  • Industrial growth rates as per the Index of Industrial Production (IIP): It shows an alarming regression over a longer period.
  • From 2011-12 to 2021-22, gross fixed capital formation to GDP ratio at current prices, declined steadily from 3(thirty four point three)% to 28.9(twenty eight point nine)% — an unprecedented fall in post-independent India.
  • The public sector share has remained constant at 8% (National Accounts).
  • Net foreign direct investment (excluding disinvestment and outward foreign direct investment), to current GDP ratio fell from 6(three point six)% in 2008 to 2.4(two point four)% in 2022 (World Development Indicators).

Public investment has three parts:

  • The central government
  • The States
  • Central public sector undertakings (PSUs).
  • Public investment by State governments, based on the Centre’s loans and advances to States, is conditional upon policy reforms.
  • The rise in the Centre’s investment is due to the merging of extra-budgetary borrowing by central PSUs with the Centre’s own Budget.
    • Public investment seems around 6% of GDP — perhaps similar to its pre-COVID-19 levels.

Way Forward

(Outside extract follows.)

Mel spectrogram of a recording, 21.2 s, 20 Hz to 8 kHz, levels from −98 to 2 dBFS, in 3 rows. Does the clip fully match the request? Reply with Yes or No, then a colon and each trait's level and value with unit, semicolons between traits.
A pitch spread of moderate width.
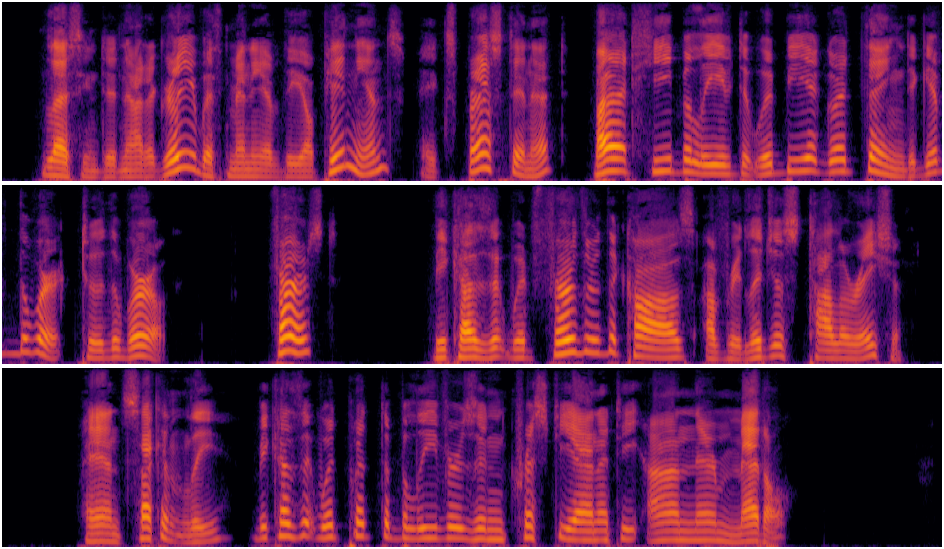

  • Policymakers need to temper their optimism by taking a slightly longer view with a wider angle — appreciating the fast-changing geopolitical underpinnings of economic policy making.
  • The value of India’s HDI index moderated from 0.645 in 2018 to 0.633 in 2021; Its global rank went down by one rank during 2015-21 — meaning that other countries have performed better than India.
  • The strategic threat posed by an unrelenting rise in trade deficit with China, despite government’s best efforts; its mirror image is a decline in industrial output growth rates, especially capital goods’ decimation;
  • Report by NITI Aayog: A remarkable decline in the prevalence of multidimensional poverty in India;
    • 5(thirteen point five)crore Indians are estimated to have escaped multidimensional poverty between 2015-16 and 2019-21
    • Rural areas largely drive the decline in the headcount ratio of the Multidimensional Poverty Index.
  • The National Family Health Survey for 2019-21 provides ample evidence of a significant improvement in an array of indicators concerning the:
    • quality of rural lives
    • including access to electricity
    • improved drinking water sources
    • coverage under health insurance schemes.
  • The government’s support for agriculture has led to fruits, vegetables, the ‘dairy and livestock products combined’, and fishery growing at unprecedented growth rates.
  • India is aware of the long road ahead to achieve high-income status and a high quality of life for a majority of its citizens.


Do you agree that the Indian economy has recently experienced recovery ? Give reasons in support of your answer.(UPSC 2021) (200 WORDS, 10 MARKS)